#### Records provided
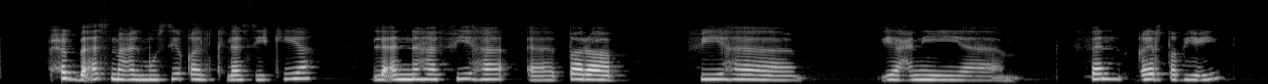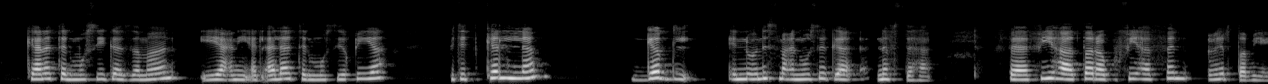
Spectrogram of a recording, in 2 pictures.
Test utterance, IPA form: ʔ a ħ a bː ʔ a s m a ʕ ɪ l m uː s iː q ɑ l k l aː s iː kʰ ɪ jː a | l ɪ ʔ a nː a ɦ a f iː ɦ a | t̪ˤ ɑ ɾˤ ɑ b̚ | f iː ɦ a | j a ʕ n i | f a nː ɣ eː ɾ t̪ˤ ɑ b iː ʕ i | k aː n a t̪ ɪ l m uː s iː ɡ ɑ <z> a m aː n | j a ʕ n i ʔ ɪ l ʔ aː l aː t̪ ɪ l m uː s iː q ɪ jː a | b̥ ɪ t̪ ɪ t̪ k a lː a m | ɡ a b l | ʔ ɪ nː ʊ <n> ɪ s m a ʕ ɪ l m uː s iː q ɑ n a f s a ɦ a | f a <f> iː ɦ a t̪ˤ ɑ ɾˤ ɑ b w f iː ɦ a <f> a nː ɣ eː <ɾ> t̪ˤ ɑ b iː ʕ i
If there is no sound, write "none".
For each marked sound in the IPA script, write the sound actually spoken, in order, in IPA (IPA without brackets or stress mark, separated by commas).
z, n, f, f, ɾ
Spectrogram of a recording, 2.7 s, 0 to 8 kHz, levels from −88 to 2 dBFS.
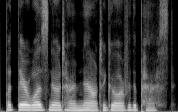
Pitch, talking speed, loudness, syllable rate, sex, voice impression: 170 Hz, 245 wpm, -17 LUFS, 5.2 syllables/s, female, feminine, adult-like, soft, fluent, slightly intellectual, calm, friendly, elegant, kind, slightly modest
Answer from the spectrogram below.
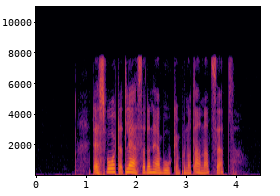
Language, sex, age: Swedish, female, 29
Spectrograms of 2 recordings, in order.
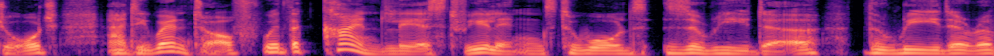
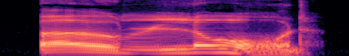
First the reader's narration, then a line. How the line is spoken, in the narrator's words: groaned George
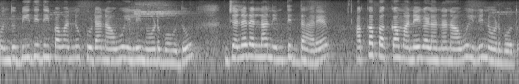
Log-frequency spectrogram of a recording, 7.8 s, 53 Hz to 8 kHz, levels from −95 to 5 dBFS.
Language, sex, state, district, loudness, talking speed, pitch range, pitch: Kannada, female, Karnataka, Bellary, -16 LUFS, 115 wpm, 225-260 Hz, 240 Hz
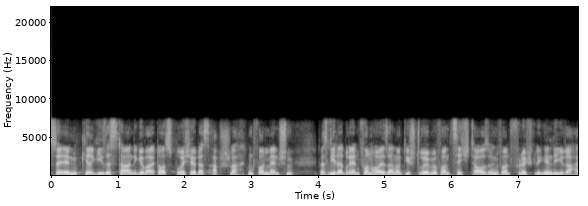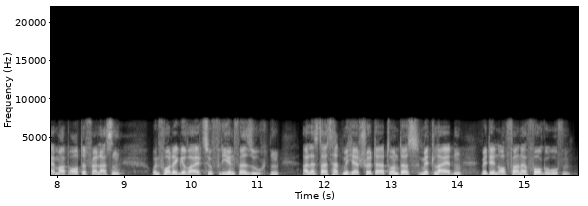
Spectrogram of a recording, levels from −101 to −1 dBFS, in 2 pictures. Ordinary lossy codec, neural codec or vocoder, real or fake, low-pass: none; codec, 16 kHz, 2 kbps, X-Codec, HuBERT features, trained on LibriSpeech; fake; 7.2 kHz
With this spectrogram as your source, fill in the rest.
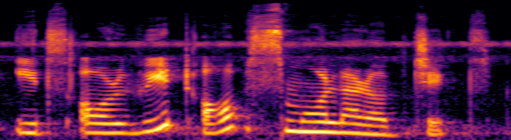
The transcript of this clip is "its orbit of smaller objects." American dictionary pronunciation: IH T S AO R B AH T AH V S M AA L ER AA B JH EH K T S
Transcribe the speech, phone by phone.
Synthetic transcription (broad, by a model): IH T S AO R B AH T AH P S M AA L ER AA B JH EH K T S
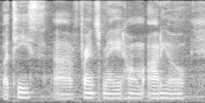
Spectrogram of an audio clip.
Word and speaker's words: Bathys: focal batif batis um some people call it bathys but it's called Batiste uh French made home audio and um that's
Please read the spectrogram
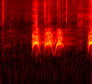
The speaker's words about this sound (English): Is it a doggy? Say hi, doggy. Doggy? That's a doggy.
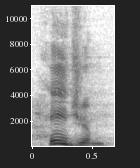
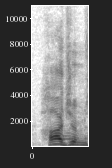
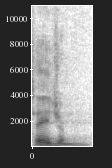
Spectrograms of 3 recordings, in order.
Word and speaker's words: Hajim: year and go out learning how to pronounce my name correctly it's haum hajim sounds much better but it's haum well so piggybacking off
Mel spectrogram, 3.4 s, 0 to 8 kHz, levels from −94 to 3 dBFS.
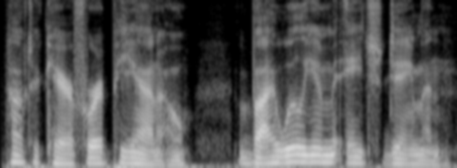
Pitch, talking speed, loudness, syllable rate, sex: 100 Hz, 175 wpm, -20 LUFS, 4.4 syllables/s, male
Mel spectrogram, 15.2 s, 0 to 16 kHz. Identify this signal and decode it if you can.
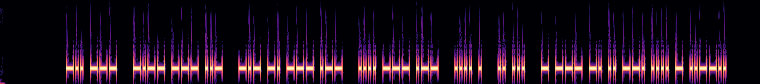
Morse code, heard as a keyed tone, about 25 wpm, 700 Hz. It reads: DO YOU KNOW HOW HE IS TONIGHT?
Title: Sentences from Top 1000 Words - Review Part 3 - 25wpm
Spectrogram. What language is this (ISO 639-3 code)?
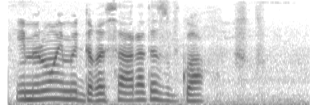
kab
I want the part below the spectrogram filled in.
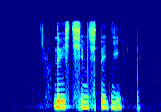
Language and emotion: Russian, neutral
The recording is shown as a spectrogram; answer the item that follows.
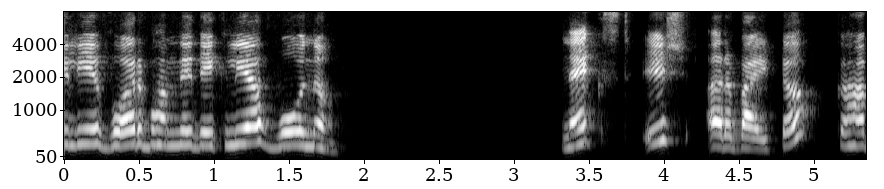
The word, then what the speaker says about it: wohne: Okay, उसके बाद इश वो न इन बेर्लिन, वो न ये जो वर्ब है ये यूज किया जाता है, WOHNE, वो न।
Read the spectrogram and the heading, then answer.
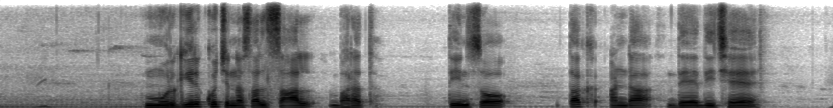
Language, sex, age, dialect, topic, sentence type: Magahi, male, 31-35, Northeastern/Surjapuri, agriculture, statement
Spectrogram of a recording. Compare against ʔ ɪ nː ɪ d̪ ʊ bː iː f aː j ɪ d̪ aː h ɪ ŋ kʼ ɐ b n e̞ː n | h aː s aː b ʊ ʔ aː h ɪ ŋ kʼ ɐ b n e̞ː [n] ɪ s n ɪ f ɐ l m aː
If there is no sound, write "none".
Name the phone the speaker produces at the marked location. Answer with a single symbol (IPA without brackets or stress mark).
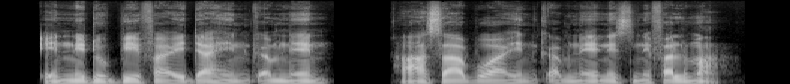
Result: n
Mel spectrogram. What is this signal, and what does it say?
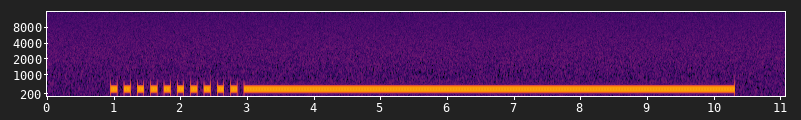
Telephone call progress tone (North American plan), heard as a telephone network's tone, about 350, 440 Hz, 0.1 s on and 0.1 s off. Stutter dial tone.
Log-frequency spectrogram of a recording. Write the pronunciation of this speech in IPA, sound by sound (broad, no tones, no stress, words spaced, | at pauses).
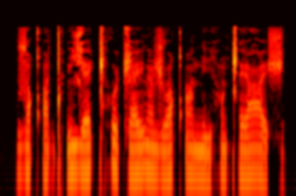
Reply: zoqʼaǃʼĩ ʑɛ ǁʰoʈ͡ʂæɪ̯lã ʐoqʼɔ̃ nihɔ̃ ǁɛʕɛʃ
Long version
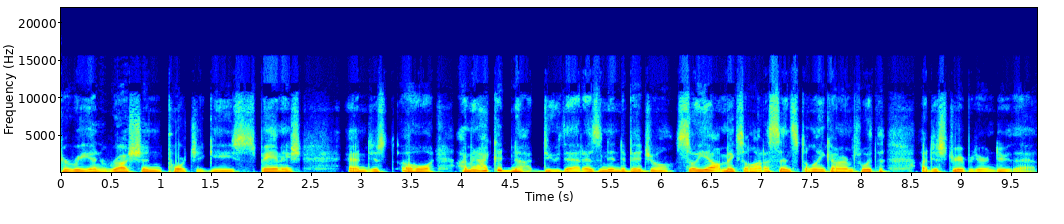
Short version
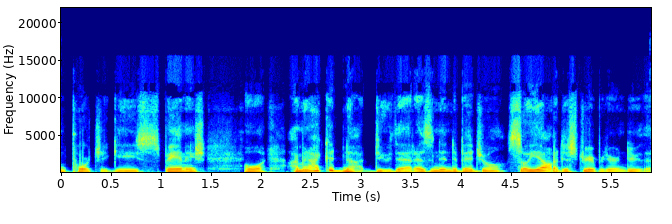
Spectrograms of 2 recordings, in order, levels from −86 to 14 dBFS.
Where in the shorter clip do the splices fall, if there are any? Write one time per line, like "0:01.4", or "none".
0:01.8
0:04.9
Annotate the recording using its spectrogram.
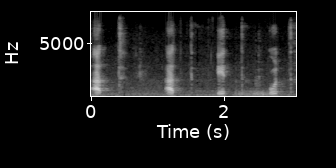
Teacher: Ya seperti huruf ya hampir sama ya, mirip-mirip dengan huruf T, tapi kalau T kan nggak ada udara yang terlepas. Kalau huruf ta dalam bahasa Arab itu setelah apa namanya, setelah disukunkan ada udara yang terlepas.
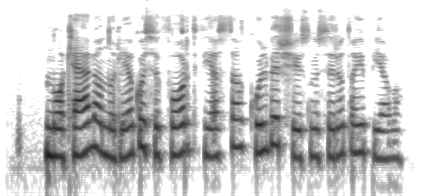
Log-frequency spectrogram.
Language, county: Lithuanian, Telšiai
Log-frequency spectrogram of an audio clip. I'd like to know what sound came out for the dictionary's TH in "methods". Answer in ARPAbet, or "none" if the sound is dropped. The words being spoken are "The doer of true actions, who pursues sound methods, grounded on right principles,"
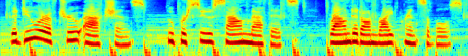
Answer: TH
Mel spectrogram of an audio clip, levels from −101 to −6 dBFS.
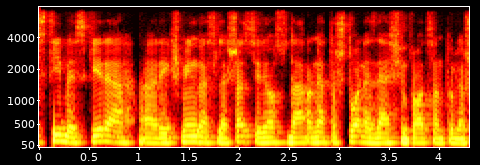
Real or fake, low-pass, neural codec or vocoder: real; 7.2 kHz; none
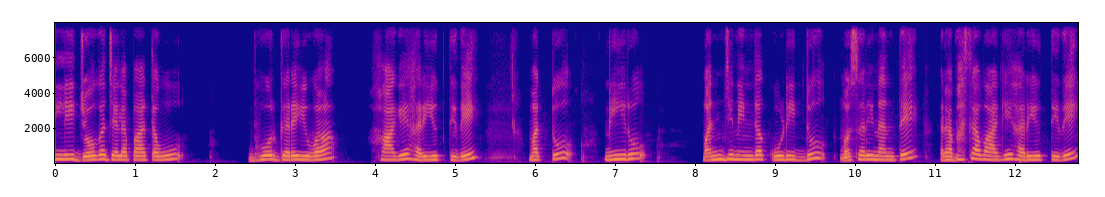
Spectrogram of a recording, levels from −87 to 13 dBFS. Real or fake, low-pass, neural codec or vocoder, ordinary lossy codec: fake; none; codec, 16 kHz, 6 kbps, DAC; none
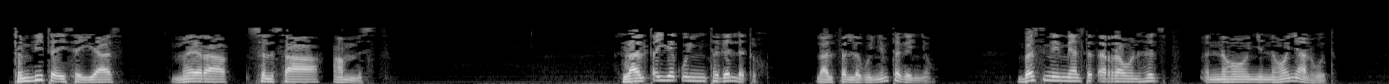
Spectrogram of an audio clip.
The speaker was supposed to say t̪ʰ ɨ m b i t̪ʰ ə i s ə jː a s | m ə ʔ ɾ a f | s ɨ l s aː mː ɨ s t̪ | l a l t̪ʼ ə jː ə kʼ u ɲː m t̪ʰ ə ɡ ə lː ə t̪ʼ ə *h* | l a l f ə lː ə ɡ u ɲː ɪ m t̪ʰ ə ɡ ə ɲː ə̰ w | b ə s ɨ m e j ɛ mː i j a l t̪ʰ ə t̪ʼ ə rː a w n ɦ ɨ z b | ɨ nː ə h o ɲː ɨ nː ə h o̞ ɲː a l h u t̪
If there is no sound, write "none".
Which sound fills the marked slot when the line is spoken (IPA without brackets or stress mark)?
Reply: h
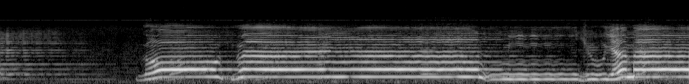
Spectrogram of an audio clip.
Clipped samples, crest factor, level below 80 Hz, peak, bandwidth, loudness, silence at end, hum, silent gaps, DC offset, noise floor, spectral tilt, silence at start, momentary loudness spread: under 0.1%; 12 dB; -58 dBFS; -4 dBFS; 8.6 kHz; -15 LUFS; 0 s; none; none; under 0.1%; -49 dBFS; -4 dB/octave; 0 s; 10 LU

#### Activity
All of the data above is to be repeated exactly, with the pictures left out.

#### Written solution
Spectrogram of a recording, in 2 pictures.
Test utterance, IPA form: ʔ a ħ a bː ʔ a s m a ʕ ɪ l m uː s iː q ɑ l k l aː s iː kʰ ɪ jː a | l ɪ ʔ a nː a ɦ a f iː ɦ a | t̪ˤ ɑ ɾˤ ɑ b̚ | f iː ɦ a | j a ʕ n i | f a nː ɣ eː ɾ t̪ˤ ɑ b iː ʕ i | k aː n a t̪ ɪ l m uː s iː ɡ ɑ <z> a m aː n | j a ʕ n i ʔ ɪ l ʔ aː l aː t̪ ɪ l m uː s iː q ɪ jː a | b̥ ɪ t̪ ɪ t̪ k a lː a m | ɡ a b l | ʔ ɪ nː ʊ <n> ɪ s m a ʕ ɪ l m uː s iː q ɑ n a f s a ɦ a | f a <f> iː ɦ a t̪ˤ ɑ ɾˤ ɑ b w f iː ɦ a <f> a nː ɣ eː <ɾ> t̪ˤ ɑ b iː ʕ i
If there is no sound, write "none".
For each marked sound in the IPA script, write the sound actually spoken, in order, in IPA (IPA without brackets or stress mark, separated by commas).
z, n, f, f, ɾ
Spectrogram of a recording, 2.7 s, 0 to 8 kHz, levels from −88 to 2 dBFS.
Pitch, talking speed, loudness, syllable rate, sex, voice impression: 170 Hz, 245 wpm, -17 LUFS, 5.2 syllables/s, female, feminine, adult-like, soft, fluent, slightly intellectual, calm, friendly, elegant, kind, slightly modest
Answer from the spectrogram below.
Language, sex, age: Swedish, female, 29
Spectrograms of 2 recordings, in order.
First the reader's narration, then a line. How the line is spoken, in the narrator's words: groaned George
Log-frequency spectrogram of a recording, 7.8 s, 53 Hz to 8 kHz, levels from −95 to 5 dBFS.
Language, sex, state, district, loudness, talking speed, pitch range, pitch: Kannada, female, Karnataka, Bellary, -16 LUFS, 115 wpm, 225-260 Hz, 240 Hz
Spectrogram of a recording, levels from −101 to −1 dBFS, in 2 pictures. Ordinary lossy codec, neural codec or vocoder, real or fake, low-pass: none; codec, 16 kHz, 2 kbps, X-Codec, HuBERT features, trained on LibriSpeech; fake; 7.2 kHz
With this spectrogram as your source, fill in the rest.
The transcript of this clip is "its orbit of smaller objects." American dictionary pronunciation: IH T S AO R B AH T AH V S M AA L ER AA B JH EH K T S
Transcribe the speech, phone by phone.
Synthetic transcription (broad, by a model): IH T S AO R B AH T AH P S M AA L ER AA B JH EH K T S
Spectrogram of an audio clip.
Word and speaker's words: Bathys: focal batif batis um some people call it bathys but it's called Batiste uh French made home audio and um that's
Please read the spectrogram
The speaker's words about this sound (English): Is it a doggy? Say hi, doggy. Doggy? That's a doggy.
Spectrograms of 3 recordings, in order.
Word and speaker's words: Hajim: year and go out learning how to pronounce my name correctly it's haum hajim sounds much better but it's haum well so piggybacking off
Mel spectrogram, 3.4 s, 0 to 8 kHz, levels from −94 to 3 dBFS.
Pitch, talking speed, loudness, syllable rate, sex: 100 Hz, 175 wpm, -20 LUFS, 4.4 syllables/s, male
Mel spectrogram, 15.2 s, 0 to 16 kHz. Identify this signal and decode it if you can.
Morse code, heard as a keyed tone, about 25 wpm, 700 Hz. It reads: DO YOU KNOW HOW HE IS TONIGHT?
Title: Sentences from Top 1000 Words - Review Part 3 - 25wpm
Spectrogram. What language is this (ISO 639-3 code)?
kab
I want the part below the spectrogram filled in.
Language and emotion: Russian, neutral
The recording is shown as a spectrogram; answer the item that follows.
The word, then what the speaker says about it: wohne: Okay, उसके बाद इश वो न इन बेर्लिन, वो न ये जो वर्ब है ये यूज किया जाता है, WOHNE, वो न।
Read the spectrogram and the heading, then answer.
Language, sex, age, dialect, topic, sentence type: Magahi, male, 31-35, Northeastern/Surjapuri, agriculture, statement
Spectrogram of a recording. Compare against ʔ ɪ nː ɪ d̪ ʊ bː iː f aː j ɪ d̪ aː h ɪ ŋ kʼ ɐ b n e̞ː n | h aː s aː b ʊ ʔ aː h ɪ ŋ kʼ ɐ b n e̞ː [n] ɪ s n ɪ f ɐ l m aː
If there is no sound, write "none".
Name the phone the speaker produces at the marked location. Answer with a single symbol (IPA without brackets or stress mark).
Result: n
Mel spectrogram. What is this signal, and what does it say?
Telephone call progress tone (North American plan), heard as a telephone network's tone, about 350, 440 Hz, 0.1 s on and 0.1 s off. Stutter dial tone.
Log-frequency spectrogram of a recording. Write the pronunciation of this speech in IPA, sound by sound (broad, no tones, no stress, words spaced, | at pauses).
Reply: zoqʼaǃʼĩ ʑɛ ǁʰoʈ͡ʂæɪ̯lã ʐoqʼɔ̃ nihɔ̃ ǁɛʕɛʃ
Long version
Short version
Spectrograms of 2 recordings, in order, levels from −86 to 14 dBFS.
Where in the shorter clip do the splices fall, if there are any? Write one time per line, like "0:01.4", or "none".
0:01.8
0:04.9
Annotate the recording using its spectrogram.
Teacher: Ya seperti huruf ya hampir sama ya, mirip-mirip dengan huruf T, tapi kalau T kan nggak ada udara yang terlepas. Kalau huruf ta dalam bahasa Arab itu setelah apa namanya, setelah disukunkan ada udara yang terlepas.
Log-frequency spectrogram.
Language, county: Lithuanian, Telšiai
Log-frequency spectrogram of an audio clip. I'd like to know what sound came out for the dictionary's TH in "methods". Answer in ARPAbet, or "none" if the sound is dropped. The words being spoken are "The doer of true actions, who pursues sound methods, grounded on right principles,"
Answer: TH
Mel spectrogram of an audio clip, levels from −101 to −6 dBFS.
Real or fake, low-pass, neural codec or vocoder: real; 7.2 kHz; none
Spectrogram of a recording, levels from −87 to 13 dBFS. Real or fake, low-pass, neural codec or vocoder, ordinary lossy codec: fake; none; codec, 16 kHz, 6 kbps, DAC; none
Spectrogram of an audio clip.
The speaker was supposed to say t̪ʰ ɨ m b i t̪ʰ ə i s ə jː a s | m ə ʔ ɾ a f | s ɨ l s aː mː ɨ s t̪ | l a l t̪ʼ ə jː ə kʼ u ɲː m t̪ʰ ə ɡ ə lː ə t̪ʼ ə *h* | l a l f ə lː ə ɡ u ɲː ɪ m t̪ʰ ə ɡ ə ɲː ə̰ w | b ə s ɨ m e j ɛ mː i j a l t̪ʰ ə t̪ʼ ə rː a w n ɦ ɨ z b | ɨ nː ə h o ɲː ɨ nː ə h o̞ ɲː a l h u t̪
If there is no sound, write "none".
Which sound fills the marked slot when the line is spoken (IPA without brackets or stress mark)?
Reply: h
Spectrogram of an audio clip.
Clipped samples, crest factor, level below 80 Hz, peak, bandwidth, loudness, silence at end, hum, silent gaps, DC offset, noise floor, spectral tilt, silence at start, momentary loudness spread: under 0.1%; 12 dB; -58 dBFS; -4 dBFS; 8.6 kHz; -15 LUFS; 0 s; none; none; under 0.1%; -49 dBFS; -4 dB/octave; 0 s; 10 LU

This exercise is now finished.